Question: Describe the role of early entrepreneurs of India in the development of industries.
- In Bengal, Dwarkanath Tagore made his fortune in the China trade before he turned to industrial investment.
- In Bombay, Parsis like Dinshaw Petit and Jamsetjee Nusserwanjee Tata who built huge industrial empires in India accumulated their initial wealth partly from raw cotton shipments to England.
- Seth Hukumchand, a Marwari businessman who set up the first Indian jute mill Calcutta in 1917, also traded with China.
- The father and grandfather of G.D. Birla also traded with China in the 18 and 19 centuries.
Question: Who were Gomasthas? How did they become good partners of the British management system?
- Ans – The Company appointed a paid servant called the gomastha to supervise weavers, collect supplies, and examine the quality of cloth.
- It developed a system of management and control that could eliminate competition and control cost.
- They did not allow the company weavers to sell their products to other buyers.
Question: How did the East India Company procure regular supplies of cotton and silk textiles from Indian weavers? ***
- The Company tried to eliminate the existing traders and brokers connected with the cloth trade, and establish a more direct control over the weaver. It appointed a paid servant called the gomastha to supervise weavers, collect supplies, and examine the quality of cloth.
- It prevented Company weavers from dealing with other buyers. One way of doing this was through the system of advances. Once an order was placed, the weavers were given loans to purchase the raw material for their production.
Question: Why did the industrial production in India increase during the First World War?
- The war created a dramatically new situation. With British mills busy with war production to meet the needs of the army, Manchester imports into India declined.
- Suddenly, Indian mills had a vast home market to supply. As the war prolonged, Indian factories were called upon to supply war needs: jute bags, cloth for army uniforms, tents and leather boots, horse and mule saddles and a host of other items.

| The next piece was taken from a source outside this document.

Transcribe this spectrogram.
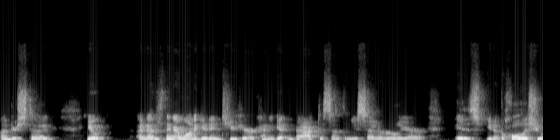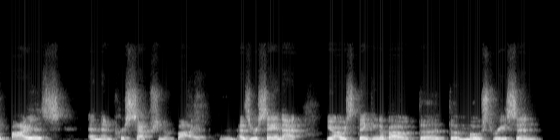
Understood. You know, another thing I want to get into here, kind of getting back to something you said earlier, is you know the whole issue of bias and then perception of bias. And as you were saying that, you know, I was thinking about the the most recent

- New factories were set up and old ones ran multiple shifts. Many new workers were employed and everyone was made to work longer hours. Over the war years industrial production boomed.
- Within the colonies, local industrialists gradually consolidated their position, substituting foreign manufactures and capturing the home market.

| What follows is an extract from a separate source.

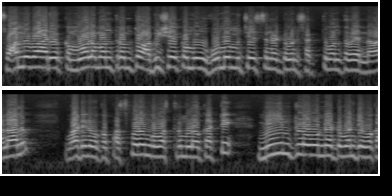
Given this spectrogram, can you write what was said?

Question: How was marketing of British goods done in India?
- One way in which new consumers are created is through advertisement
- Advertisement makes products appear desirable and necessary.
- When Manchester industrialists began selling cloth in India, they put labels on the cloth bundles. The label was needed to make the place of manufacture and the name of the company familiar to the buyer.
- Images of Indian gods and goddesses regularly appeared on these labels.
- By the late nineteenth century, manufacturers were printing calendars to popularize their products
- The images of gods, figures of important personages, of emperors and nawabs, adorned advertisement and calendars.